I’m 110% certain that if I hadn’t visited Cuba on a group tour, I wouldn’t have enjoyed it as much because my adventure wouldn’t have been as thorough or covered as many places in only 8 days. I can picture myself stressing about finding a way to get from Havana to Viñales to Trinidad to Santa Clara and back to Havana again (which was taken care of by my lovely guide), but imagine trying to do this all without access to the internet!
I wouldn’t have met my new friends and I certainly wouldn’t have learned all of the intricacies of Cuban life without our knowledgeable local guide, Oswaldo who was adamant about showing us ‘the real Cuba’. There was no question that was off limits and no conversation that he refused to address. It was honest, informative and of course, inspiring to hear of his life in Cuba.
I would have never gone horseback riding at sunset in the stunning valley of Viñales or found one of the best places to sample a freshly rolled Cuban cigar as shown by Omar who showed us how to roll a cigar while smoking a cigar. It was multi-tasking at its best. I may not have known the kindness of the Cuban people or rested my head after a long day at one cosy casa particular after another.
Touring: expectation vs. reality
Above all of the incredible experiences I had in Cuba and all of the friends I made, the one that I really took away from this entire experience was that there really is a tour for everyone. I realized that what I loved about group tours (aside from making new friends, trying new things and discovering new places) was that I loved learning. I have always been – and will always be – a huge nerd. I love knowing everything there is to know about a certain place, and had I not been on a group tour, there is so much I would have never discovered about the Cuban way of life.
If you’re still undecided about touring, only you know what’s best for you. I know that the only thing that lets me rest easy at night is knowing I’ve given every experience its fair shot. That’s why I had to try a group tour and let me tell you, I’m already planning my next one.
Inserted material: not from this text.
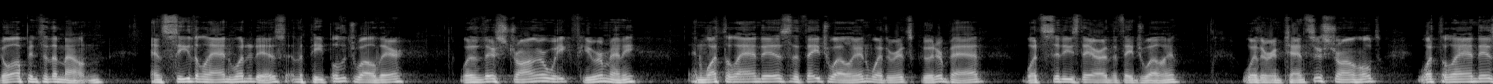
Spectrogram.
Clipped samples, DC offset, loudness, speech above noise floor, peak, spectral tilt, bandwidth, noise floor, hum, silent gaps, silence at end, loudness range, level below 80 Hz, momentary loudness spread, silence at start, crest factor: under 0.1%; under 0.1%; -19 LUFS; 34 dB; -2 dBFS; -6.5 dB/octave; 11 kHz; -52 dBFS; none; none; 0 s; 1 LU; -50 dBFS; 6 LU; 0 s; 16 dB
If you’ve experienced a group tour, tell us what it was like? Did it meet your expectations? Did you meet someone special? Tell us what it was like in a comment below and we might feature you in a future article.